Now some might infer that if sieging Tyre was successful they wouldn't need to capture another country to be paid for it.  A, plenty of successful sieges have failed to produce booty, like when Xerxes captured Athens.  B, I can counter that if no judgment was inflicted on Tyre, they performed no service to be paid for.

People are reading things into Ezekiel 26 that aren't there when they say Nebuchadnezzar had to capture the Island to fulfill the Prophecy.  What people ignore criticizing this Prophecy is the origin of the Island being the main city was the people fleeing there during this Siege, and that is what Ezekiel is describing.  The Mainland city is all Ezekiel is clearly saying will be destroyed.

And as far as saying the not being inhabited part is a failure because Tyre exists to this day.  That is false, there is a city in New Testament and modern times calling itself Tyre, but that doesn't make it Tyre, it was not built on the same location.  The Mainland city Nebuchadnezzar destroyed is still a barren ruin right not.

Now one could say Alexander's actions have some relevance because of how he threw many of the ruins of the old city into the sea as he built his land bridge.  But that is a minor epilogue.

Now as far as questioning of Nebuchadnezzar ever captured Egypt.   I talked about that on my Prophecy blog.

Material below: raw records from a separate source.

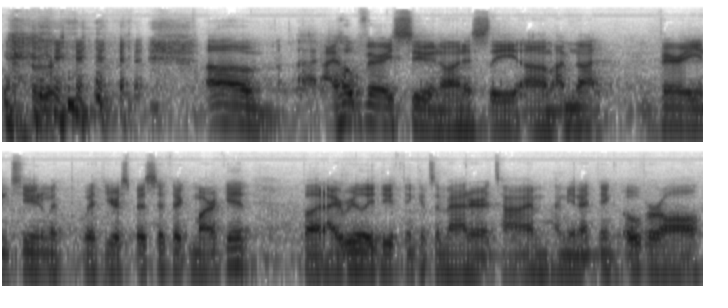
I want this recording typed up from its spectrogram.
occur? Um, I I hope very soon, honestly. Um, I'm not very in tune with, with your specific market, but I really do think it's a matter of time. I mean, I think overall,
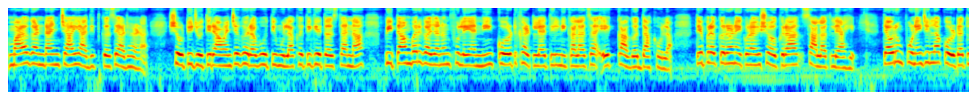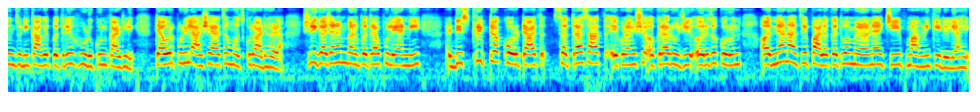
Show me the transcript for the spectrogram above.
माळगंडांच्या यादीत कसे आढळणार? शेवटी ज्योतिरावांच्या घराभोवती मुलाखती घेत असताना पितांबर गजानन फुले यांनी कोर्ट खटल्यातील निकालाचा एक कागद दाखवला. ते प्रकरण एकोणावीसशे अकरा सालातले आहे. त्यावरून पुणे जिल्हा कोर्टातून जुनी कागदपत्रे हुडकून काढली. त्यावर पुढील आशयाचा मजकूर आढळला. श्री गजानन गणपतराव फुले यांनी डिस्ट्रिक्ट कोर्टात सतरा सात एकोणीसशे अकरा रोजी अर्ज करून अज्ञानाचे पालकत्व मिळवण्याची मागणी केलेली आहे.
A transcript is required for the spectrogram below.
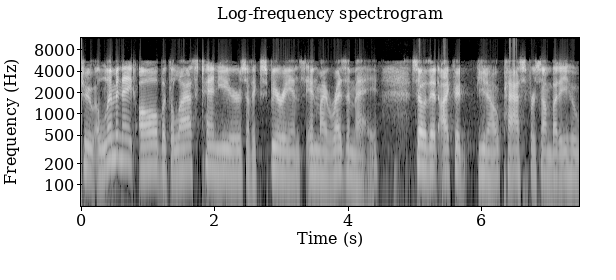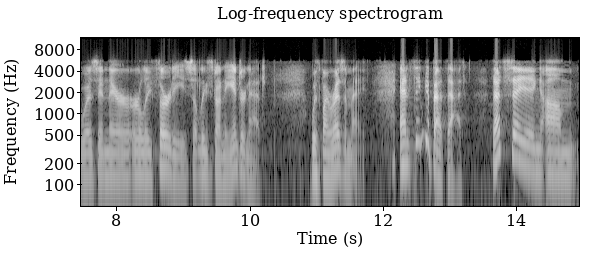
to eliminate all but the last 10 years of experience in my resume so that I could, you know, pass for somebody who was in their early 30s, at least on the internet, with my resume. And think about that. That's saying um,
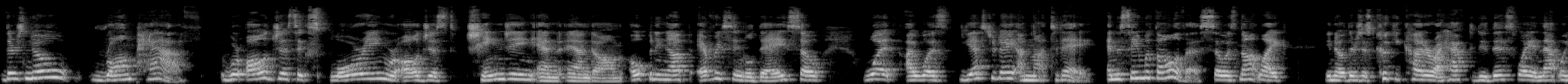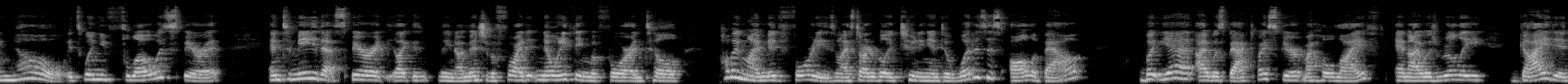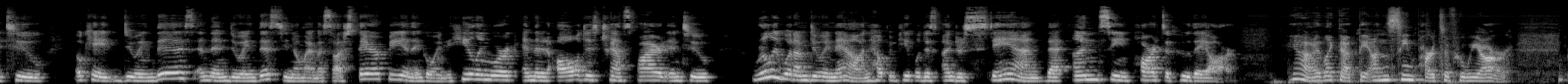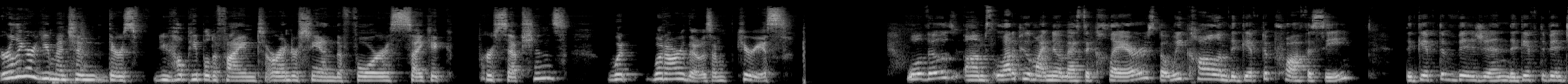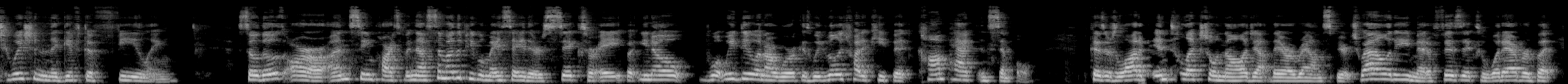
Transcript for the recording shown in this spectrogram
there's no wrong path. We're all just exploring. We're all just changing and, and, um, opening up every single day. So what I was yesterday, I'm not today. And the same with all of us. So it's not like, you know, there's this cookie cutter. I have to do this way and that way. No, it's when you flow with spirit. And to me, that spirit, like, you know, I mentioned before, I didn't know anything before until probably my mid 40s when I started really tuning into what is this all about? But yet I was backed by spirit my whole life. And I was really guided to, okay, doing this and then doing this, you know, my massage therapy and then going to healing work. And then it all just transpired into really what I'm doing now and helping people just understand that unseen parts of who they are. Yeah, I like that. The unseen parts of who we are. Earlier you mentioned there's you help people to find or understand the four psychic perceptions. What what are those? I'm curious. Well, those um, a lot of people might know them as the clairs, but we call them the gift of prophecy, the gift of vision, the gift of intuition, and the gift of feeling. So those are our unseen parts it. Now, some other people may say there's six or eight, but you know, what we do in our work is we really try to keep it compact and simple because there's a lot of intellectual knowledge out there around spirituality, metaphysics, or whatever, but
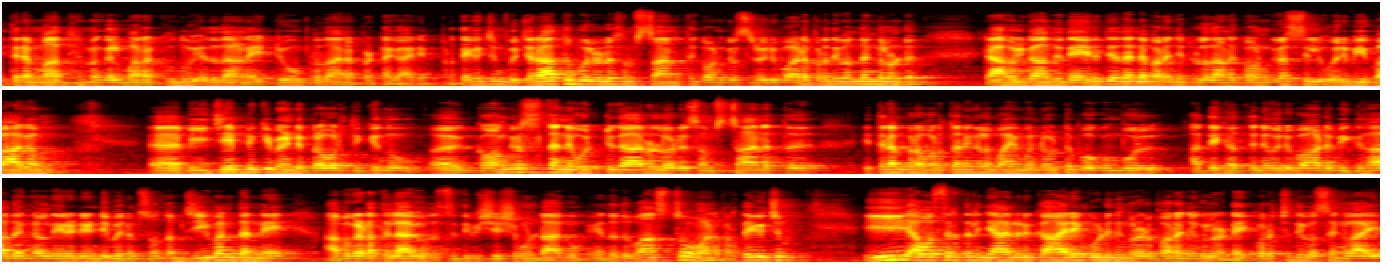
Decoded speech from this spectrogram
ഇത്തരം മാധ്യമങ്ങൾ മറക്കുന്നു എന്നതാണ് ഏറ്റവും പ്രധാനപ്പെട്ട കാര്യം. പ്രത്യേകിച്ചും ഗുജറാത്ത് പോലുള്ള സംസ്ഥാനത്ത് കോൺഗ്രസിന് ഒരുപാട് പ്രതിബന്ധങ്ങളുണ്ട്. രാഹുൽ ഗാന്ധി നേരത്തെ തന്നെ പറഞ്ഞിട്ടുള്ളതാണ് കോൺഗ്രസിൽ ഒരു വിഭാഗം ബി ജെ പിക്ക് വേണ്ടി പ്രവർത്തിക്കുന്നു. കോൺഗ്രസ് തന്നെ ഒറ്റുകാരുള്ള ഒരു സംസ്ഥാനത്ത് ഇത്തരം പ്രവർത്തനങ്ങളുമായി മുന്നോട്ട് പോകുമ്പോൾ അദ്ദേഹത്തിന് ഒരുപാട് വിഘാതങ്ങൾ നേരിടേണ്ടി വരും. സ്വന്തം ജീവൻ തന്നെ അപകടത്തിലാകുന്ന സ്ഥിതിവിശേഷം ഉണ്ടാകും എന്നത് വാസ്തവമാണ്. പ്രത്യേകിച്ചും ഈ അവസരത്തിൽ ഞാനൊരു കാര്യം കൂടി നിങ്ങളോട് പറഞ്ഞുകൊള്ളട്ടെ. കുറച്ച് ദിവസങ്ങളായി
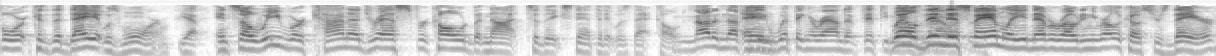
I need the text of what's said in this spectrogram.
for because the day it was warm. Yep. And so we were kind of dressed for cold, but not to the extent that it was that cold. Not enough to be whipping around at 50 Well, an then this so- family never rode any roller coasters there,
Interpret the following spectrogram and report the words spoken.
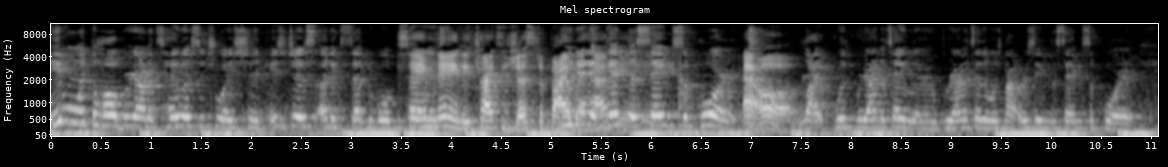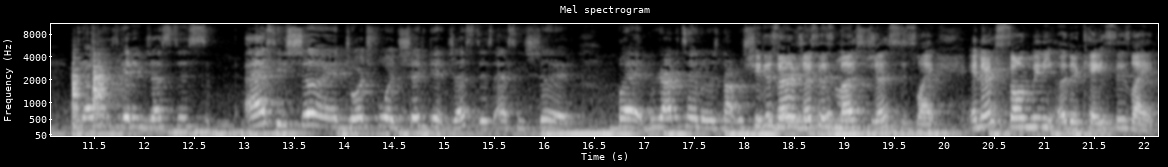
even with the whole Breonna Taylor situation, it's just unacceptable. Same thing. They tried to justify We didn't happened get the same support at all. like with Breonna Taylor. Breonna Taylor was not receiving the same support. You know, he's getting justice as he should. George Floyd should get justice as he should. But Breonna Taylor is not She receiving. deserves just as much justice. Like, and there's so many other cases. Like,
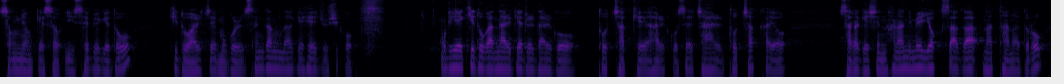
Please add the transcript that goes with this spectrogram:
성령께서 이 새벽에도 기도할 제목을 생각나게 해 주시고 우리의 기도가 날개를 달고 도착해야 할 곳에 잘 도착하여 살아계신 하나님의 역사가 나타나도록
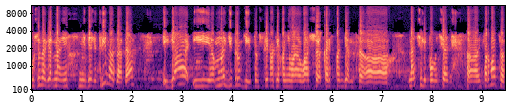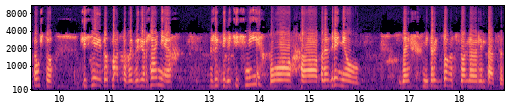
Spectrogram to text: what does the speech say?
Уже, наверное, недели три назад, да, я и многие другие, в том числе, как я понимаю, ваш корреспондент, э, начали получать э, информацию о том, что в Чечне идут массовые задержания жителей Чечни по э, подозрению за их нетрадиционную сексуальную ориентацию.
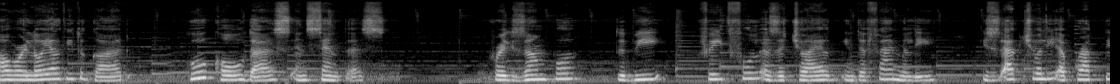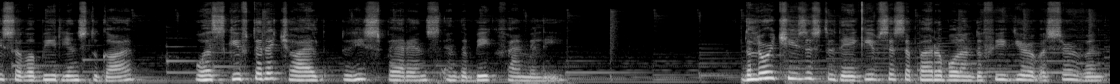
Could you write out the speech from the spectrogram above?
our loyalty to God, who called us and sent us. For example, to be faithful as a child in the family is actually a practice of obedience to God, who has gifted a child to his parents and the big family. The Lord Jesus today gives us a parable on the figure of a servant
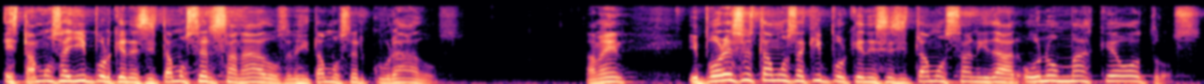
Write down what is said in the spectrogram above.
Estamos allí porque necesitamos ser sanados, necesitamos ser curados. Amén. Y por eso estamos aquí, porque necesitamos sanidad, unos más que otros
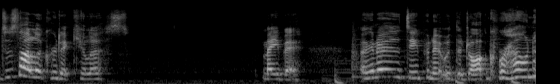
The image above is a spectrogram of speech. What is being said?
does that look ridiculous? Maybe. I'm gonna deepen it with the dark brown.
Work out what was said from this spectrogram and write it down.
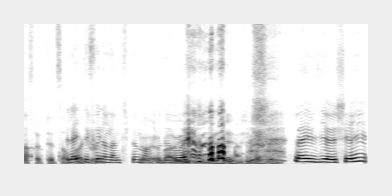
ça Ah, serait peut-être sympa. là, des que- fois, il en a un petit peu marre, je bah devrais. oui, j'imagine, j'imagine. Là, il me dit, chérie,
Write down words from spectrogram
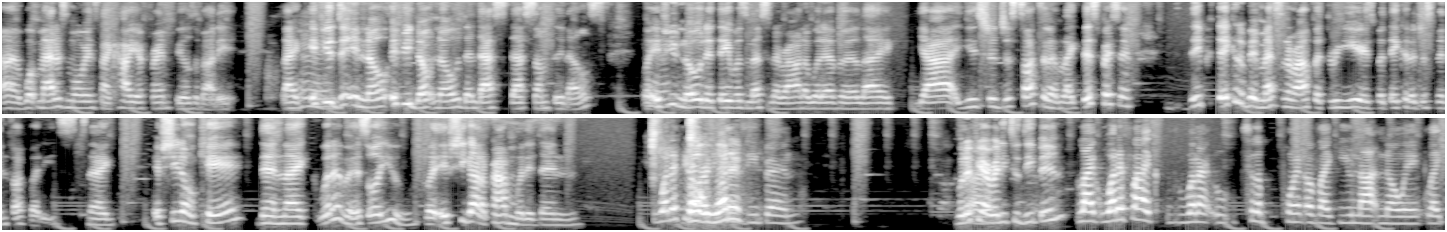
Uh, what matters more is like how your friend feels about it. Like if you didn't know, if you don't know, then that's that's something else. But if Mhm. you know that they was messing around or whatever, like yeah, you should just talk to them. Like this person, they they could have been messing around for three years, but they could have just been fuck buddies. Like if she don't care, then like whatever, it's all you. But if she got a problem with it, then What if you're But what if- deep in? What if you're already too deep in? Like, what if like when I to the point of like you not knowing, like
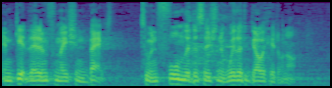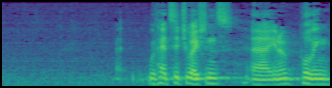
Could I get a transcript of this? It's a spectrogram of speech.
and get that information back to inform the decision of whether to go ahead or not. We've had situations, uh, you know, pulling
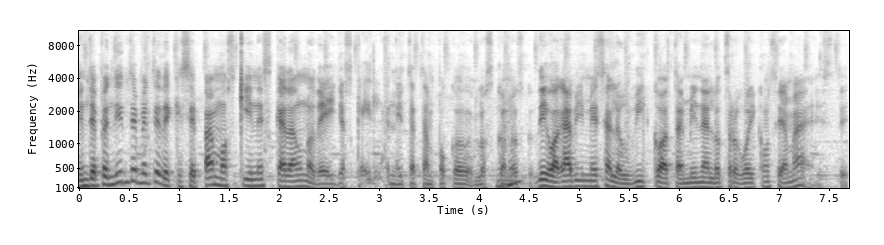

But going back to the conditional commands.  As far as some people who might fear I'm weakening the Prophet Test's usefulness in opposing cults.  The conditional aspect is only an excuse if a nation wide change in behavior happens.